Box-office takings and cinema admissions in Germany are up 30% year-on-year for the first quarter of 2008, according to figures collated by Nielsen EDI.

In the period January 3-March 23, German cinemas have been experiencing an unexpected, but welcome, revival in popularity after the disappointing results of last year. They posted takings of $345.5m (EUR218.7m) and admissions of 35.4 million - a vast improvement on 2007's weak first three months which saw only 27.4 million admissions and takings of $262.2m (EUR166m).

Performance so far this year is also more than 20% above the same period in 2005 and 2006 ($284.8m and $286.9m respectively). Moreover, there was only one weekend in these first three months where fewer than 2 million tickets were sold, and seven releases have so far scored more than 1 million admissions each - whereas only two managed this in the same period last year.

The first quarter's top release is Til Schweiger's Keinohrhasen, which was co-produced and distributed by Warner Bros and has generated $46.3m (EUR29.3m) from 4.38 million admissions since the beginning of January. The romantic comedy, which was released December 20, stars Schweiger, Nora Tschirner and Matthias Schweighofer and has a cumulative total of $58.8m (EUR37.2m) and 5.7 million admissions.

German-UK documentary Earth comes second and has become the most successful release in the history of distributor Universum Film, with $26.4m (EUR16.7m) and 2.7 million admissions.
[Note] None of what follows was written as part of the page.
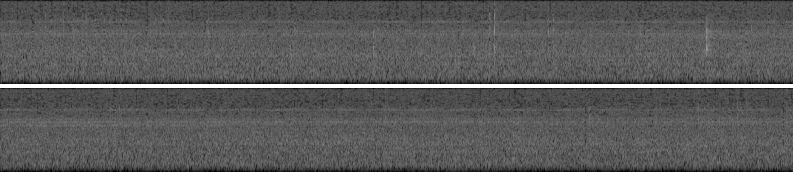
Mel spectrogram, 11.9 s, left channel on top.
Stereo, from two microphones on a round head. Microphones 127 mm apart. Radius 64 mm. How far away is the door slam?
No door slam in this recording.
Earth is also now Germany's most successful nature documentary, beating March Of The Penguins which posted 1.46 million admissions for Kinowelt in 2005-06. In addition, the German release of Earth has topped the film's performance in such territories as France and Japan.

At the same time, the top US film during this quarter - in third position - is I Am Legend with $25.4m (EUR16.1m) and 2.4 million admissions.

Warner Bros is unsurprisingly the market leader for the first three months, with a massive 30% share thanks to Keinohrhasen and I Am Legend as well as Roland Emmerich's 10,000 BC and Rob Reiner's The Bucket List, followed some way back by Walt Disney and Twentieth Century Fox.